Anyway, it’s always like that. You do your best to keep to yourself and then, one fine day, you somehow find you’re caught up in something that sweeps you along with it to the bitter end.
In a city smothering under the summer sun and an overdose of la dolce vita, Leo Gazarra spends his time in an alcoholic haze, bouncing between run-down hotels and the homes of his rich and well-educated friends, without whom he would probably starve. At thirty, he’s still drifting: between professions that mean nothing to him, between human relationships both ephemeral and frayed. Everyone he knows wants to graduate, get married, get rich—but not him. He has no ambitions whatsoever. Rather than toil and spin, isn’t it better to submit to the sweet alienation of the Eternal City? Rome, sometimes a cruel and indifferent mistress, sometimes sweet and sublime. There can be no half-measures with her, either she’s the love of your life or you have to leave her.

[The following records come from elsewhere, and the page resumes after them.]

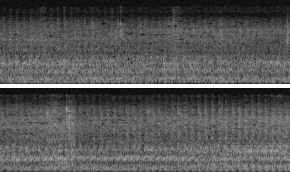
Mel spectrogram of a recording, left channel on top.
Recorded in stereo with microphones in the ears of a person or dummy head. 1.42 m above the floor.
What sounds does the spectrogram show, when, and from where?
Only background noise.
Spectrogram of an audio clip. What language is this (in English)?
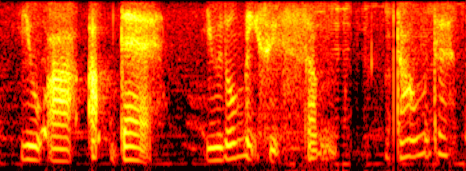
English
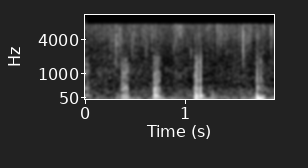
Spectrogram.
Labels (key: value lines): label: biophony
recorder: SoundTrap 500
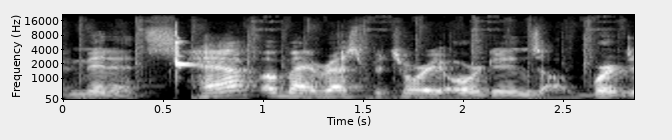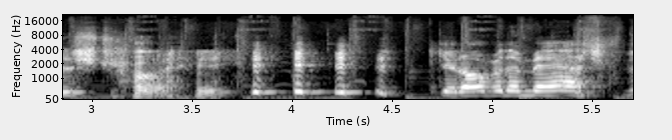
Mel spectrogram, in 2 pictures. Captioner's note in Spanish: risas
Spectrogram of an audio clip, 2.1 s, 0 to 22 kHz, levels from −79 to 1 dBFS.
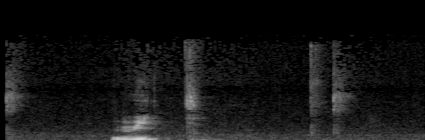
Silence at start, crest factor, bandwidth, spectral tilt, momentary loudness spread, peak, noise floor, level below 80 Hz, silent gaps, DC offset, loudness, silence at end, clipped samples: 0 s; 24 dB; 16.5 kHz; -5 dB/octave; 21 LU; -6 dBFS; -50 dBFS; -60 dBFS; none; under 0.1%; -26 LUFS; 0.4 s; under 0.1%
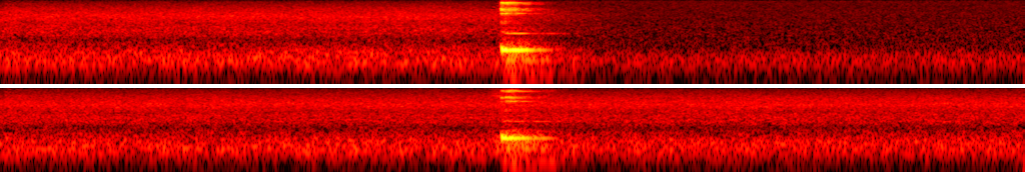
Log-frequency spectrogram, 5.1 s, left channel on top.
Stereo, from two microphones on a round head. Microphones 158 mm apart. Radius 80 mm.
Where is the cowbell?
70° left (ahead or behind), 7.5 m.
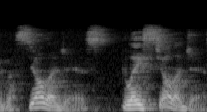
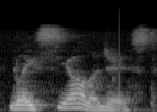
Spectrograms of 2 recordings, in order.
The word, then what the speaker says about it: glaciologist: Não, nesse caso aqui ele não deu, mas se vocês quiserem pesquisar, vocês vão observar que a pronúncia é glaciologist e não glaciologist, ok?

First discovered by Natalia Ginzburg, Gianfranco Calligarich’s Last Summer in the City is a forgotton classic of Italian literature, of a similar stature to The Great Gatsby or The Catcher in the Rye—and its recent reissue has brought with it comparisons to writers such as Capote, Hemingway, Franzen, and Moravia. Biting, tragic, endlessly quotable, it is at last making its debut in English translation, along with an introduction from longtime fan André Aciman.